Bajaria told me that the ideal Netflix show is what one of her V.P.s, Jinny Howe, calls a “gourmet cheeseburger,” offering something “premium and commercial at the same time.” She praised the Latin American group for its recent track record of making slick telenovelas that draw large audiences outside Spanish-speaking regions.
“It’s been a lot of learning for other countries to do the type of very commercial things that this team did early on,” she said. A onetime winner of the Miss India Universe beauty pageant, Bajaria has glossy black hair that she often pulls into a high ponytail. Her voice, which she joked is classic “L.A. Valley Girl,” contributes to the impression that she’s younger than her fifty-two years. Although she is ceaselessly on the road for work, she says that she never experiences jet lag, a claim corroborated by her invariably peppy demeanor. “Is there anything you still think we need to do in terms of making a bigger bet, or a fresh swing?” she asked.
In the mid-Nineties, I spent about eighteen months working as an editor for the British edition of a new magazine called Wired, which had been founded in San Francisco as a sort of house journal of the exploding Bay Area tech world. London at the time was fairly sure of itself culturally; this was a moment when you could affix “Brit” to things—BritArt and BritPop—and they would sound cool. But we didn’t have much in the way of BritCyberculture, which was what Wired was selling: a freewheeling future in which old problems like state repression and economic scarcity would be swept away by the internet.
Early in my tenure, I was sent to San Francisco for what was called, only half-jokingly, “an injection of Wired DNA.” I lounged in hot tubs, played frame drums on the beach, ingested strong psychedelics, went to parties, and met the kind of people Wired editors liked to refer to as “digerati”—people such as Stewart Brand, who had started the Whole Earth Catalog. Working at Wired felt like being part of a cult. There were the people who got it, who understood that we were about to be raptured by the internet, and there were Luddites, who would be left behind in the ruins of the old world. In the San Francisco office, staffers went barefoot, the accounting department had a butoh troupe, and—what impressed me most—in the kitchen was a fridge full of Odwalla juices.
I bought into some of this. I had indisputably stumbled into the middle of a momentous technological and social shift, and it was fun to feel part of this late flowering of West Coast counterculture. As a writer in my mid-twenties, I was interviewing philosophers and government officials, touring Scandinavian chip fabrication plants, and trying out VR gear—yet I was also aware that my idea of a “digital revolution” wasn’t the one espoused by the magazine’s senior staff. While at Wired, I was also part of an editorial team producing an underground publication called Mute. Our slogan was “proud to be flesh,” and our contributors included artists, designers, programmers, theorists, and activists. It was grubbier, more European, and much more skeptical about the social impact of the internet. Information may have wanted to be free, we thought, but so did people.

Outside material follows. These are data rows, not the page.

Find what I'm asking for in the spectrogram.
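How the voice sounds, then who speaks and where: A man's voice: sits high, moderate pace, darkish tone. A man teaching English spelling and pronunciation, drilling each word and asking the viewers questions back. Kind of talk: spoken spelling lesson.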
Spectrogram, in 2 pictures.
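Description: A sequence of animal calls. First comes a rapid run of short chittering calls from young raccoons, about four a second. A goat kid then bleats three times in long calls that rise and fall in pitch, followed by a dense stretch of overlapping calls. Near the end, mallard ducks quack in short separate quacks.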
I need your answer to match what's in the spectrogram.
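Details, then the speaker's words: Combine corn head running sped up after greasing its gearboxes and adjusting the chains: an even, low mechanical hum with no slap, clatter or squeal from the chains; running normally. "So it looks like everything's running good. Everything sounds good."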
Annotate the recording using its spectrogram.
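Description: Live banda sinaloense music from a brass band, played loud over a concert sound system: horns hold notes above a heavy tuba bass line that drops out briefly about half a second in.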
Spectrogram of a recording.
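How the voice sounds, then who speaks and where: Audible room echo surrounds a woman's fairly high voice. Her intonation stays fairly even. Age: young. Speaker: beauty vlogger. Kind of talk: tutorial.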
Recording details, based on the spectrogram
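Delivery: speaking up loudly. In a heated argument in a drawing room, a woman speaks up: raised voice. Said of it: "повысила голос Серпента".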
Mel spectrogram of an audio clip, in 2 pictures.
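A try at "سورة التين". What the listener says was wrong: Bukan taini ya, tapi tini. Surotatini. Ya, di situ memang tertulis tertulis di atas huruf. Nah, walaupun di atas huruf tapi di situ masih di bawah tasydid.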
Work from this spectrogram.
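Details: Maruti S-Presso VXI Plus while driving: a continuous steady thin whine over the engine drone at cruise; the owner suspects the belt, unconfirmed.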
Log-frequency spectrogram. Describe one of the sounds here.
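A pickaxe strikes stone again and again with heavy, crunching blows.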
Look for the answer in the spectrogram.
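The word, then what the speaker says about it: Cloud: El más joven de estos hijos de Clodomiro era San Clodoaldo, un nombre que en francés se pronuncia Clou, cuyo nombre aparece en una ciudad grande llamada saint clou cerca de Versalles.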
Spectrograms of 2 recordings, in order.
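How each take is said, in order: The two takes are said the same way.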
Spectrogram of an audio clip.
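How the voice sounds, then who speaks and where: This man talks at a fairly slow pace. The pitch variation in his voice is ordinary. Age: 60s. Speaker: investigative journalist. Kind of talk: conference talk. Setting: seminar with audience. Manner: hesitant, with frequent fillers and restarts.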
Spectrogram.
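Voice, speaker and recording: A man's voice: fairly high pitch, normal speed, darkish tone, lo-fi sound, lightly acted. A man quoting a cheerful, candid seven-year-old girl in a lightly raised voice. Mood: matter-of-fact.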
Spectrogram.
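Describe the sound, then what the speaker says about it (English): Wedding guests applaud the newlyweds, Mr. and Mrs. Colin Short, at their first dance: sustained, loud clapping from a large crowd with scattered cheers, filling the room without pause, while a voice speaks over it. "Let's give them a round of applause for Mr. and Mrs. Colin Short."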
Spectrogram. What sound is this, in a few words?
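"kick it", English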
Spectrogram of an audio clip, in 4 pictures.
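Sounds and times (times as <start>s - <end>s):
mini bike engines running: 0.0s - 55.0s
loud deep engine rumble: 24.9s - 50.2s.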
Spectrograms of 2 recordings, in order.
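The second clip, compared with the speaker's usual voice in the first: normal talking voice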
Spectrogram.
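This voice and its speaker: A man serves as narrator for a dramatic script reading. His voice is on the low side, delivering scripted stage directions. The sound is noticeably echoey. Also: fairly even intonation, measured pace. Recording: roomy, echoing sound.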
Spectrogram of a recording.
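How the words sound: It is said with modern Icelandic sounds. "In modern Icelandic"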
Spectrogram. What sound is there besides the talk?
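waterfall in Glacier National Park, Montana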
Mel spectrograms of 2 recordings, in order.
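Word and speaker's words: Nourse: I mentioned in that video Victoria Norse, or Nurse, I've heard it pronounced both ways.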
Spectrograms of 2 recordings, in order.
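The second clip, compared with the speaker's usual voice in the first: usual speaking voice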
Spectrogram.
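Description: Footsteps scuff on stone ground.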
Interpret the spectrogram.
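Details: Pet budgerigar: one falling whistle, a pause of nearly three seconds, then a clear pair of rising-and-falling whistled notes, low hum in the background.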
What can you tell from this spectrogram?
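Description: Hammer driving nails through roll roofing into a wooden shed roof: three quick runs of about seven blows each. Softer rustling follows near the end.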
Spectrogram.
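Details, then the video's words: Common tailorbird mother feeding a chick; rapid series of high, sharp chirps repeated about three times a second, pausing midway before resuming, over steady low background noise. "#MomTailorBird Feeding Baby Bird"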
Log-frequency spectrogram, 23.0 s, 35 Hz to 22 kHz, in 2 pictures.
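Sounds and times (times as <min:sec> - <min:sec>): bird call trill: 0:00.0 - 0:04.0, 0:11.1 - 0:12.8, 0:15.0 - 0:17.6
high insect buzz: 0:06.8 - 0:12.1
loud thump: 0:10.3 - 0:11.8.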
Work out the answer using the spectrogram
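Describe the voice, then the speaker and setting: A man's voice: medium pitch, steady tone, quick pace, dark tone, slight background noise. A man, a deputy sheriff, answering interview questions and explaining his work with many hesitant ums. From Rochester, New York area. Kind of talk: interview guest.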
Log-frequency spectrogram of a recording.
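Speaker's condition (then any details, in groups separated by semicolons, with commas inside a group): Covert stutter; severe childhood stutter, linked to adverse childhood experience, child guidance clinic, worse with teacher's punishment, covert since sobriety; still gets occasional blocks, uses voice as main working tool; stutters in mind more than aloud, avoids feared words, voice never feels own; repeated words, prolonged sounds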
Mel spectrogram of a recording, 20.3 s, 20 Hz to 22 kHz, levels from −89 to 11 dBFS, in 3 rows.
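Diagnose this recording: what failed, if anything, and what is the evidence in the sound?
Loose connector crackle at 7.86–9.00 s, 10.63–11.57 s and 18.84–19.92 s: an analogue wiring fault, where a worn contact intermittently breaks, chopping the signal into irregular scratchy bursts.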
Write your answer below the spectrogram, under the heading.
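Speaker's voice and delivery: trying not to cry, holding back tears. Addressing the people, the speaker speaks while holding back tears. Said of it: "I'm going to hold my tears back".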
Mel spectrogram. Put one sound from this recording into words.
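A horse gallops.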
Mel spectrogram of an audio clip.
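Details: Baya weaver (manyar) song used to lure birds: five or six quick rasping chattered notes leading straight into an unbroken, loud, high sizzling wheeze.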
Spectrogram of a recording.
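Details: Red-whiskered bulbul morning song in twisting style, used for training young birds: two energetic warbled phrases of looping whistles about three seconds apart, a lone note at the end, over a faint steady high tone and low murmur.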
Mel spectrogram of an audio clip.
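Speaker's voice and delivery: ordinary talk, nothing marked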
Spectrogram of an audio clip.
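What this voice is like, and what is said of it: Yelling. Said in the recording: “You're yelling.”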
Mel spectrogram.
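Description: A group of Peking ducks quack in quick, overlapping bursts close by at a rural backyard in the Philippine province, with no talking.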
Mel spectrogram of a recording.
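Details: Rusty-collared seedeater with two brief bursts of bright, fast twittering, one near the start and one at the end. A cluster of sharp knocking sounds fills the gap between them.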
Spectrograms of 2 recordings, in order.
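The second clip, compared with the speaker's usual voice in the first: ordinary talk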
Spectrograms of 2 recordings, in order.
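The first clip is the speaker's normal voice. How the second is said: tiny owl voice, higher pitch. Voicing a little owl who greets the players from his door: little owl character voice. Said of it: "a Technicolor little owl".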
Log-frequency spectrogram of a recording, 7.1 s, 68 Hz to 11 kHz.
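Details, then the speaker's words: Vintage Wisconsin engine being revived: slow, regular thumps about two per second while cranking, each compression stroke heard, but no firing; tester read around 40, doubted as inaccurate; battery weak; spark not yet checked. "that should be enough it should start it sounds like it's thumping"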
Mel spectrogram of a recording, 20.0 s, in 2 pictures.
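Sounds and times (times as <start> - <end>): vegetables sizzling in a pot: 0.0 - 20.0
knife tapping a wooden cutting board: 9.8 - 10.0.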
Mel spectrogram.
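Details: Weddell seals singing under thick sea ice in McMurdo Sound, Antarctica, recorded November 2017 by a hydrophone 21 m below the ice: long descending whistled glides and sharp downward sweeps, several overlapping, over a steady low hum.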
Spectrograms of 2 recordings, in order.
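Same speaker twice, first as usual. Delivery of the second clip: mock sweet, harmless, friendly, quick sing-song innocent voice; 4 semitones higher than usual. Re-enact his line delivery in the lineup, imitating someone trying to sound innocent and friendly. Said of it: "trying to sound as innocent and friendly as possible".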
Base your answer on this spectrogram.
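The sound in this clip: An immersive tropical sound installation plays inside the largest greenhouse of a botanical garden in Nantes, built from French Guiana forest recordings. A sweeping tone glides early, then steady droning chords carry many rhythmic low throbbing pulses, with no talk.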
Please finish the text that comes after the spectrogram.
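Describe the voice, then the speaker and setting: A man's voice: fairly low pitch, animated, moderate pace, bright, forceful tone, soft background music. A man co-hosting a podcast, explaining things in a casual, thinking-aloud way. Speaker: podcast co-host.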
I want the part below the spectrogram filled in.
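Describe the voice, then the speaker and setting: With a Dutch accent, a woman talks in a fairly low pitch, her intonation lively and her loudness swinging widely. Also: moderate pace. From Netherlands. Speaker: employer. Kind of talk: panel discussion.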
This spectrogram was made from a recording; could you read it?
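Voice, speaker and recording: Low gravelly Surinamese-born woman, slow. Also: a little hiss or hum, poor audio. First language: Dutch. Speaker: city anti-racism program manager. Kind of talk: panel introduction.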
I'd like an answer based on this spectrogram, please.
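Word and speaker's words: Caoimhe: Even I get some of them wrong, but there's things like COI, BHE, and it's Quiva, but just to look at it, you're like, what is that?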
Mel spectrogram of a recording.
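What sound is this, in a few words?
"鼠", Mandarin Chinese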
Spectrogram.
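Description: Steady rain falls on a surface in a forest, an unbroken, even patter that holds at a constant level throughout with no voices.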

Our feral ethos was best demonstrated by the production process. A deal had been struck with the printer that produced the Financial Times. They would use our publication to do test runs on rolls of the FT’s distinctive pink paper, for which we got a cheap rate. The resulting resemblance made for good times on the Tube, as the banker reading over your shoulder, expecting something about interest rates, found himself confronted with headlines like angel, virus: cyberspace breakdown(s) or (my personal favorite) alt.zombie.golf.the.earth.